> **WORK INSTRUCTIONS**:
Copy every record below exactly, leaving out any pictures.

> **MATERIAL FOR THIS EXERCISE**:
****
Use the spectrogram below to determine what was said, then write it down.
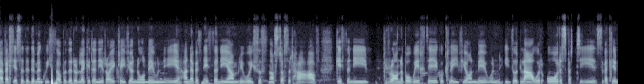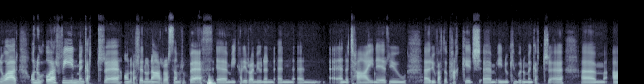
a felly os ydy e ddim yn gweithio, bydde rwle gyda ni roi y cleifio nôl mewn ni. A na beth wnaethon ni am ryw wyth wythnos dros yr haf, gaethon ni bron a bo 60 o cleifion mewn i ddod lawr o'r ysbyty. So felly nhw ar, o'n nhw o ar fin mewn gatre, ond falle nhw'n aros am rhywbeth um, i cael ei roi mewn yn, yn, yn, yn y tai neu rhyw, uh, rhyw fath o package um, i nhw cyn bod nhw'n mynd gatre. Um, a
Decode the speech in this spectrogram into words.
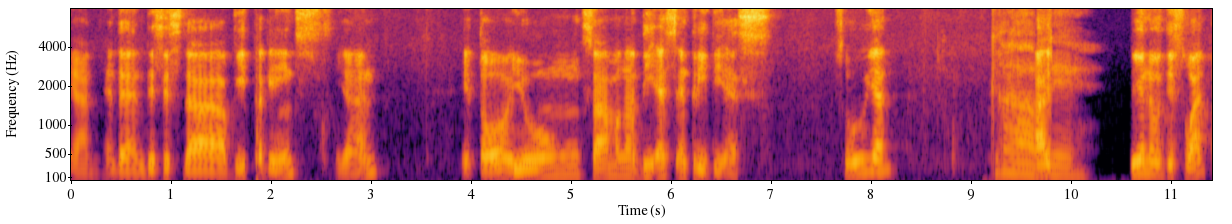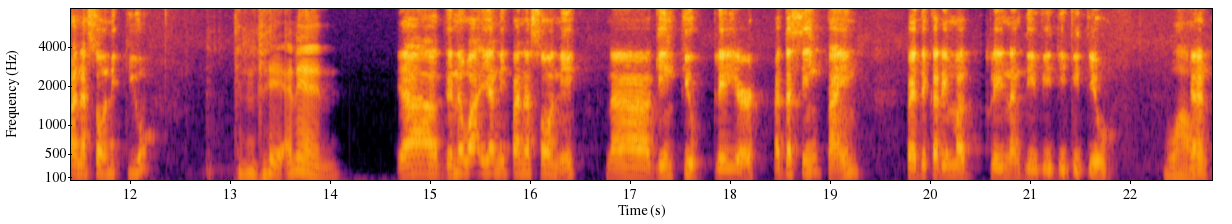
Yan. And then this is the Vita games. Yan. Ito yung sa mga DS and 3DS. So yan. Grabe. Do you know this one? Panasonic Q. Hindi. Ano yan? Yeah, ginawa yan ni Panasonic na GameCube player. At the same time, pwede ka rin mag-play ng DVD video. Wow. Yan.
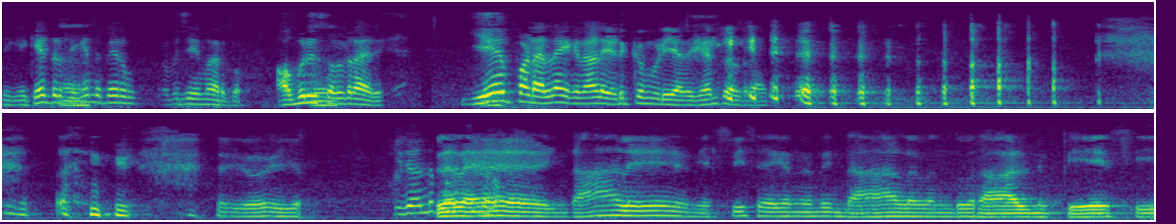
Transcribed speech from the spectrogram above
நீங்க கேட்டிருந்தீங்க இந்த பேர் பிரபஜயமா இருக்கும். அவரு சொல்றாரு ஏ படம் எல்லாம் எங்களால எடுக்க முடியாதுங்கன்னு சொல்றாரு. ஐயோ ஐயோ. இது வந்து இந்த ஆளு எஸ் வி சேகர் வந்து இந்த ஆளை வந்து ஒரு ஆள்னு பேசி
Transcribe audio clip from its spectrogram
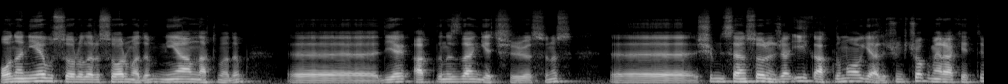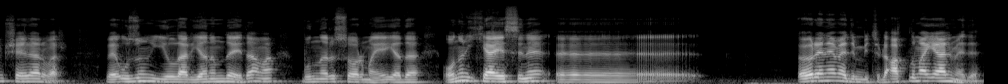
ona niye bu soruları sormadım, niye anlatmadım e, diye aklınızdan geçiriyorsunuz. E, şimdi sen sorunca ilk aklıma o geldi. Çünkü çok merak ettiğim şeyler var ve uzun yıllar yanımdaydı ama bunları sormayı ya da onun hikayesini e, öğrenemedim bir türlü. Aklıma gelmedi.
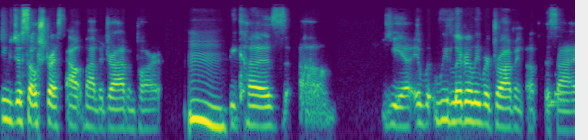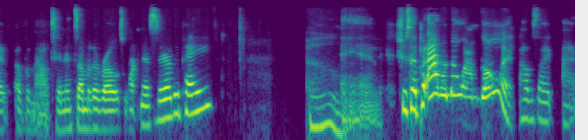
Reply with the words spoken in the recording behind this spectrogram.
She was just so stressed out by the driving part mm. because um, yeah, it, we literally were driving up the side of a mountain, and some of the roads weren't necessarily paved. Oh, and she was like, "But I don't know where I'm going." I was like, "I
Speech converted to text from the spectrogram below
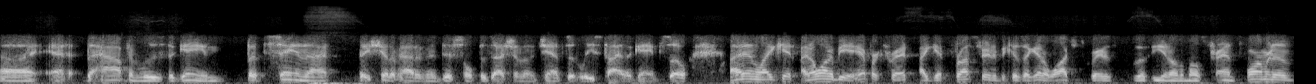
uh, at the half and lose the game. But saying that, they should have had an additional possession and a chance to at least tie the game. So I didn't like it. I don't want to be a hypocrite. I get frustrated because I got to watch the greatest, you know, the most transformative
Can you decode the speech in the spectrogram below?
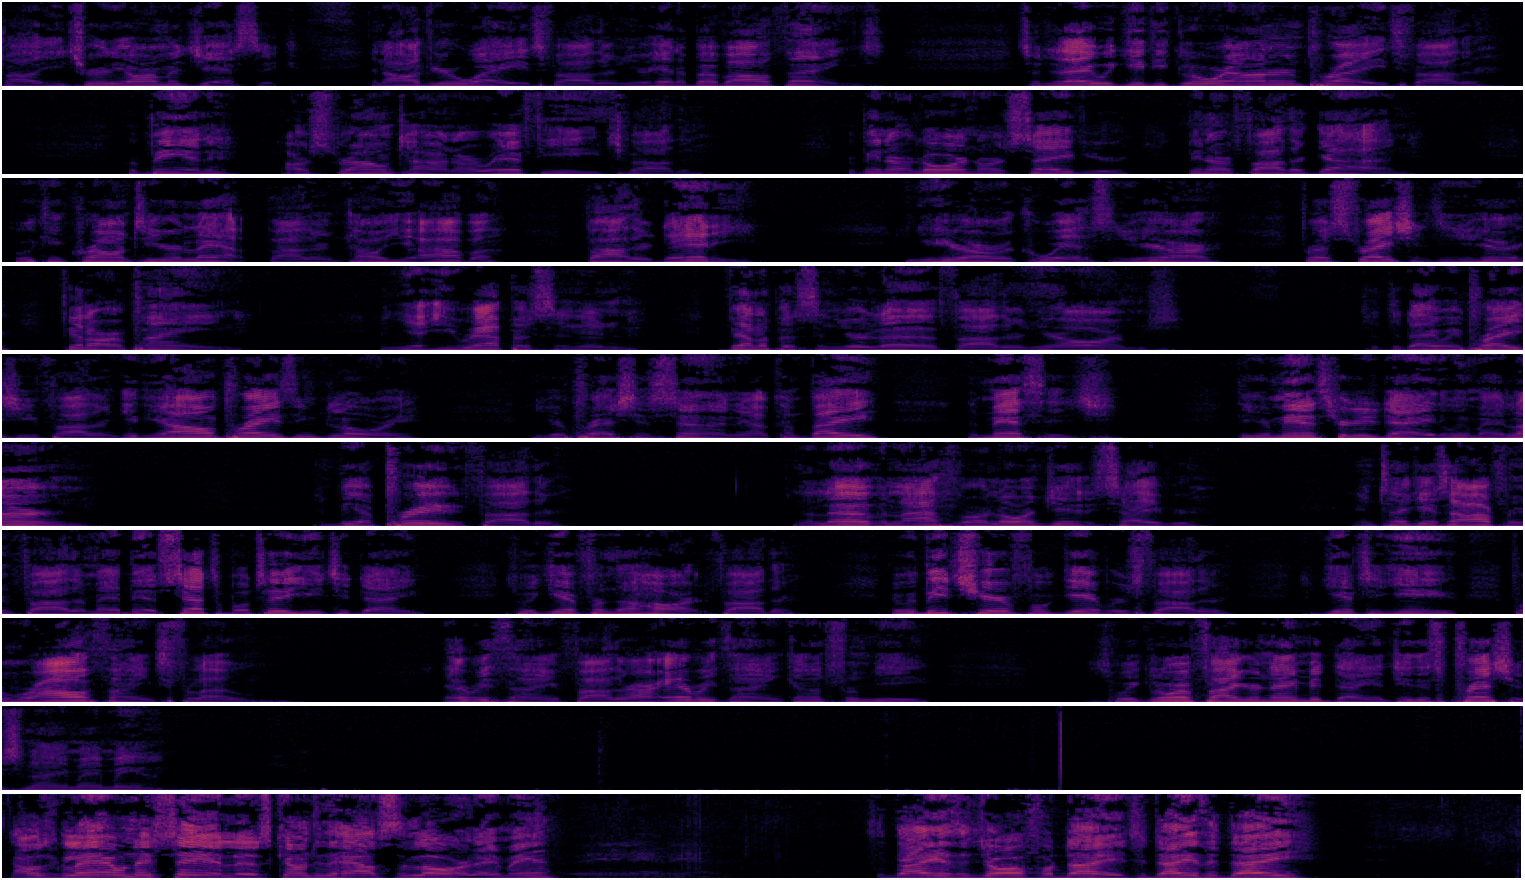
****
> **FINISHED TASK**:
Use the spectrogram below to determine what was said, then write it down.
a felly os ydy e ddim yn gweithio, bydde rwle gyda ni roi y cleifio nôl mewn ni. A na beth wnaethon ni am ryw wyth wythnos dros yr haf, gaethon ni bron a bo 60 o cleifion mewn i ddod lawr o'r ysbyty. So felly nhw ar, o'n nhw o ar fin mewn gatre, ond falle nhw'n aros am rhywbeth um, i cael ei roi mewn yn, yn, yn, yn y tai neu rhyw, uh, rhyw fath o package um, i nhw cyn bod nhw'n mynd gatre. Um, a
Decode the speech in this spectrogram into words.
Yan. And then this is the Vita games. Yan. Ito yung sa mga DS and 3DS. So yan. Grabe. Do you know this one? Panasonic Q. Hindi. Ano yan? Yeah, ginawa yan ni Panasonic na GameCube player. At the same time, pwede ka rin mag-play ng DVD video. Wow. Yan.
Transcribed speech from the spectrogram above
நீங்க கேட்டிருந்தீங்க இந்த பேர் பிரபஜயமா இருக்கும். அவரு சொல்றாரு ஏ படம் எல்லாம் எங்களால எடுக்க முடியாதுங்கன்னு சொல்றாரு. ஐயோ ஐயோ. இது வந்து இந்த ஆளு எஸ் வி சேகர் வந்து இந்த ஆளை வந்து ஒரு ஆள்னு பேசி
Transcribe audio clip from its spectrogram
ona niye bu soruları sormadım, niye anlatmadım e, diye aklınızdan geçiriyorsunuz. E, şimdi sen sorunca ilk aklıma o geldi. Çünkü çok merak ettiğim şeyler var ve uzun yıllar yanımdaydı ama bunları sormayı ya da onun hikayesini e, öğrenemedim bir türlü. Aklıma gelmedi.
Reply with the words spoken in the recording behind this spectrogram.
She was just so stressed out by the driving part mm. because um, yeah, it, we literally were driving up the side of a mountain, and some of the roads weren't necessarily paved. Oh, and she was like, "But I don't know where I'm going." I was like, "I
Speech converted to text from the spectrogram below
uh, at the half and lose the game. But saying that, they should have had an additional possession and a chance to at least tie the game. So I didn't like it. I don't want to be a hypocrite. I get frustrated because I got to watch the greatest, you know, the most transformative
Can you decode the speech in the spectrogram below?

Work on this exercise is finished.